She also knew what needed to be done.
"I'm coming too," she stated, folding her arms tightly across her chest and preparing for the inevitable argument that was sure to follow.
"Thought you might," he grinned at her.
"What?" Her eyes widened in surprise, "no arguments? No 'it's too dangerous'?"
"Hell no," he snorted. "You're smarter than the two of us put together – we're going to need you and, to be honest," he reached out and touched her cheek briefly, "I think it's going to be dangerous for you no matter where you are."
She was torn between confusion at his words and surprise at his uncharacteristically affectionate gesture. "What do you mean?"
"You and me, Hermione, we're the Chosen One's best mates and everyone knows it. My family might be the biggest bunch of blood-traitors around, but I'm still a pure-blood – but Hermione," his voice softened considerably, "you're muggle-born, and smarter than any pure-blood in this school." He half-smiled, but it didn't reach his eyes, "I don't think you're going to get stupider as you get older and it's a big slap in the their face. It's going to count against you."
"Are you saying," her lips twitched upward, "that if I was thick they'd like me better?"
Ron sniggered at that. "No ... but they'd hate you less."
"Point taken," she said, and then she sighed, "you know that if – when – he decides to go, we're going to have a fight on our hands to make him accept that we're going with him."
"Probably," he shrugged, "but he's not stupid, he knows he needs us." He stood up, then, holding out his hand to help her up. "I'm hungry; it must be close to dinner."
"Typical," she laughed, "always thinking of your stomach!" but she accepted his hand up and was faintly disappointed when he let go on their way back to the castle.

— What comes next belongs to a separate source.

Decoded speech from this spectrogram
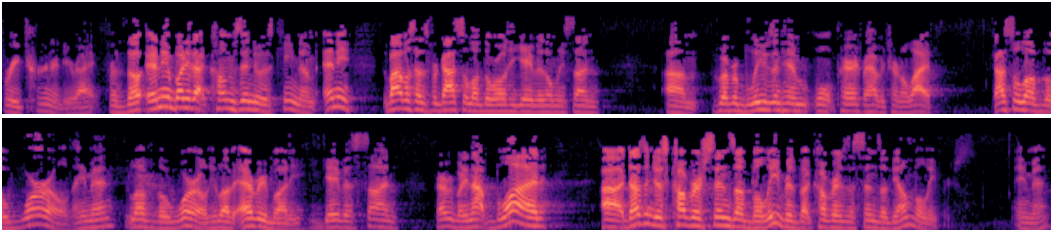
for eternity, right? For the, anybody that comes into his kingdom, any, the Bible says, for God so loved the world, he gave his only son um, whoever believes in him won't perish but have eternal life. God so loved the world, amen? He loved the world. He loved everybody. He gave his son for everybody. Not blood uh, doesn't just cover sins of believers, but covers the sins of the unbelievers. Amen.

They walked slowly; chatting happily, ate their dinner and then retired to the common room for an hour or so of conversation with Harry and Ginny. It wasn't until much later, when she was preparing for bed, that she realised she had again forgotten to ask him about the scars on his arms.